"This simply is not the case. These provisions are not about Israeli settlements," they said. 

They argued that the provisions in the two laws are in line with U.S. policy and are about discouraging commercial actions "aimed at delegitimizing Israel and pressuring Israel into unilateral concessions outside the bounds of direct Israeli-Palestinian negotiations."

“In recent years, we have seen some of our trading partners engage in a number of politically motivated, misguided commercial boycotts and sanctions against Israel," they said.

They noted that "such actions run counter to longstanding U.S. policy" and that it is "incumbent upon the United States to use every diplomatic tool to stop our trading partners from imposing such misguided actions."

The senators said that such policy has long been reflected in the U.S.-Israel trade deal, which doesn't "distinguish tariff treatment among products based on whether they were produced in Israeli territories."

The customs measure was signed by President Obama on Wednesday and TPA was signed into law last summer. 

In the past several months several U.S. trading partners have dismissed new rules furthering the boycotts, divestment and sanctions (BDS) movement as "mere consumer awareness," they said.
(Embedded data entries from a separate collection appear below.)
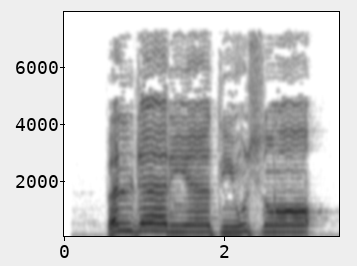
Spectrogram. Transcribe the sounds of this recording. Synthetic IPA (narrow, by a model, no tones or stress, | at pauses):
fald͡ʒaːɾɪjat̪jʊsɾˤɑː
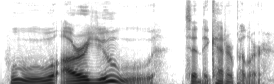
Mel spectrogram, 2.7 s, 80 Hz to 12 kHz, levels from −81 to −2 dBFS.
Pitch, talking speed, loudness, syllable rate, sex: 115 Hz, 130 wpm, -17 LUFS, 4.2 syllables/s, male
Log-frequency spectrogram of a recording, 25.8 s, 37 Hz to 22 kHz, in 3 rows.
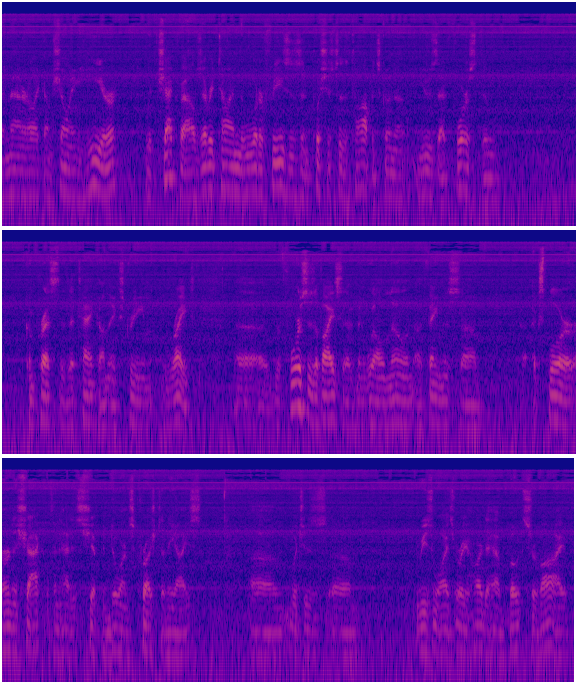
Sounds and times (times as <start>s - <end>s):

"But the rise in the BDS movement correlates with growing anti-Semitism around the globe. Therefore, it is critical that we address this issue."